**Task to carry out**
Below are the entries to work from; restate word for word the portion that opens with the line containing "Speech from this spectrogram, written out" and closes with the line containing "I'd like to", keeping both.

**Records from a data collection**
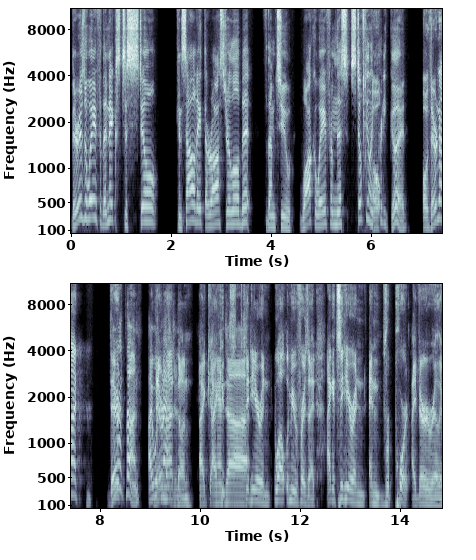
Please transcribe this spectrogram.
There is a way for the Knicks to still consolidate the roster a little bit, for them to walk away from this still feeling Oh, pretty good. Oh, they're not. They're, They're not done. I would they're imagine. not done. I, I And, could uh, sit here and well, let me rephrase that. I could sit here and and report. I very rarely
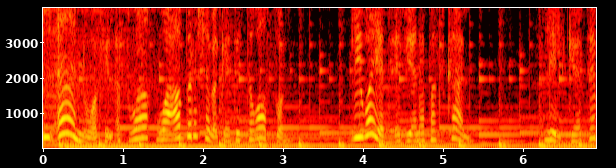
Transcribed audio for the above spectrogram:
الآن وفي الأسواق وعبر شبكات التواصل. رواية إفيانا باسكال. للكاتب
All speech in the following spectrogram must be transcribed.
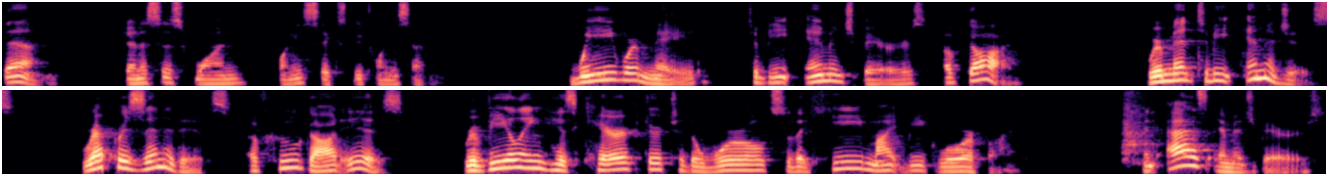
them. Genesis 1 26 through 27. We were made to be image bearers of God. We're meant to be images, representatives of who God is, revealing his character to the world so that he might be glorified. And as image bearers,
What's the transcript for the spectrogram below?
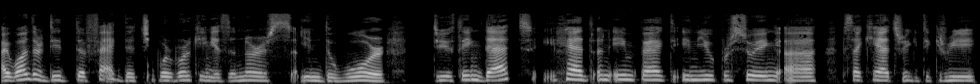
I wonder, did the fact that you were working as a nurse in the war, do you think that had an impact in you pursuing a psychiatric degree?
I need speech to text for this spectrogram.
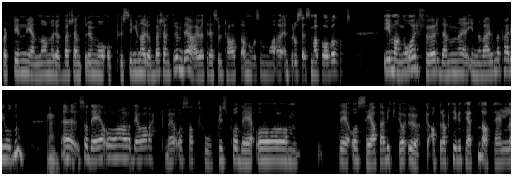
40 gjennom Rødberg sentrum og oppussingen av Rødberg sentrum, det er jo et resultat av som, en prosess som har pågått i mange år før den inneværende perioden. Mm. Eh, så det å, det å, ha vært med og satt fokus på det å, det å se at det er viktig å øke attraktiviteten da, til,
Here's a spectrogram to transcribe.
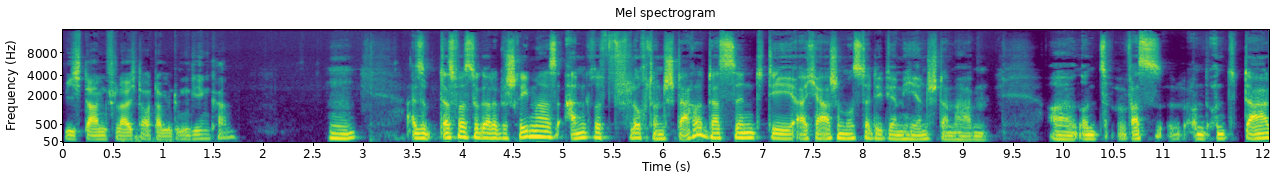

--

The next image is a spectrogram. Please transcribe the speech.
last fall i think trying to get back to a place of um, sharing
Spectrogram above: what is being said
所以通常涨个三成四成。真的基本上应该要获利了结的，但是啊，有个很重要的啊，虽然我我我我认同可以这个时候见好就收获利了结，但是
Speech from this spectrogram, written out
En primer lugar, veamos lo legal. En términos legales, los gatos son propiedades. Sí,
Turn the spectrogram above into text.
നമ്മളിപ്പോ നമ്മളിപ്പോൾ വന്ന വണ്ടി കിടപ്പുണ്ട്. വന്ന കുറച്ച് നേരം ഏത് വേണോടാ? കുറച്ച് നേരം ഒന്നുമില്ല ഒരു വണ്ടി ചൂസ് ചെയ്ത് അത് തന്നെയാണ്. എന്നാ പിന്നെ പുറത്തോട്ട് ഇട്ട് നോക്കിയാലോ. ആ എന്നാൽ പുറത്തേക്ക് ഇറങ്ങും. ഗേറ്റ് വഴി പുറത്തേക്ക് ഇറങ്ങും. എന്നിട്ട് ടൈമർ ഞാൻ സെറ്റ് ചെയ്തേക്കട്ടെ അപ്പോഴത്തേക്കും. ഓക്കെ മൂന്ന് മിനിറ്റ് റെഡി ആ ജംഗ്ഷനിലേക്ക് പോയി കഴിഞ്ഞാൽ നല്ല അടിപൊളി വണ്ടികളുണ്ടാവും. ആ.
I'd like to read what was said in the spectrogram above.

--

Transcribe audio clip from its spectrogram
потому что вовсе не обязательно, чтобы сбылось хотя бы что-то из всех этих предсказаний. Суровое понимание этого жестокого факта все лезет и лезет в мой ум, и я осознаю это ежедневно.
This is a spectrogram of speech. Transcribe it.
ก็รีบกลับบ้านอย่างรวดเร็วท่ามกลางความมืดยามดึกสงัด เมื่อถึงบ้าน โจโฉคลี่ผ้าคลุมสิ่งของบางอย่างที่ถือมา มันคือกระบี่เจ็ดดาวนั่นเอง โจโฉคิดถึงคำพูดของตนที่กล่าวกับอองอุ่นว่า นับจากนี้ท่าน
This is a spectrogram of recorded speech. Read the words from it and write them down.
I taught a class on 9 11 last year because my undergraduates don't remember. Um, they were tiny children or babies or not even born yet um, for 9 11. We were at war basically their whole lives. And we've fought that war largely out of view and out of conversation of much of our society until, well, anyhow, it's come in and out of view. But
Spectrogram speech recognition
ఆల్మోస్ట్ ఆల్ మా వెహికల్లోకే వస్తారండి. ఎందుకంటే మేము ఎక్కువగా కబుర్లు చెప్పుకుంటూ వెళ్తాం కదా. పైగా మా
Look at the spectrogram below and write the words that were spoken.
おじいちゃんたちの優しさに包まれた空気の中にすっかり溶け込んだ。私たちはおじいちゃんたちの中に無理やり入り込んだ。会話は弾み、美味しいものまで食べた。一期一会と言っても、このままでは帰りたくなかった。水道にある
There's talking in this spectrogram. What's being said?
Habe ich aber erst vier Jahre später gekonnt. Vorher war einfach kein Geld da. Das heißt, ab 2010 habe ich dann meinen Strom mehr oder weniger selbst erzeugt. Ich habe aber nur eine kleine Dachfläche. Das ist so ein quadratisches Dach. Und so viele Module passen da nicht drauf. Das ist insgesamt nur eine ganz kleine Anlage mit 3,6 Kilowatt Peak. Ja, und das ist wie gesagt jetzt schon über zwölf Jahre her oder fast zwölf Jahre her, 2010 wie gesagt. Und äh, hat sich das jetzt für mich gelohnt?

**Answer to the problem**
Speech from this spectrogram, written out
En primer lugar, veamos lo legal. En términos legales, los gatos son propiedades. Sí,
Turn the spectrogram above into text.
നമ്മളിപ്പോ നമ്മളിപ്പോൾ വന്ന വണ്ടി കിടപ്പുണ്ട്. വന്ന കുറച്ച് നേരം ഏത് വേണോടാ? കുറച്ച് നേരം ഒന്നുമില്ല ഒരു വണ്ടി ചൂസ് ചെയ്ത് അത് തന്നെയാണ്. എന്നാ പിന്നെ പുറത്തോട്ട് ഇട്ട് നോക്കിയാലോ. ആ എന്നാൽ പുറത്തേക്ക് ഇറങ്ങും. ഗേറ്റ് വഴി പുറത്തേക്ക് ഇറങ്ങും. എന്നിട്ട് ടൈമർ ഞാൻ സെറ്റ് ചെയ്തേക്കട്ടെ അപ്പോഴത്തേക്കും. ഓക്കെ മൂന്ന് മിനിറ്റ് റെഡി ആ ജംഗ്ഷനിലേക്ക് പോയി കഴിഞ്ഞാൽ നല്ല അടിപൊളി വണ്ടികളുണ്ടാവും. ആ.
I'd like to read what was said in the spectrogram above.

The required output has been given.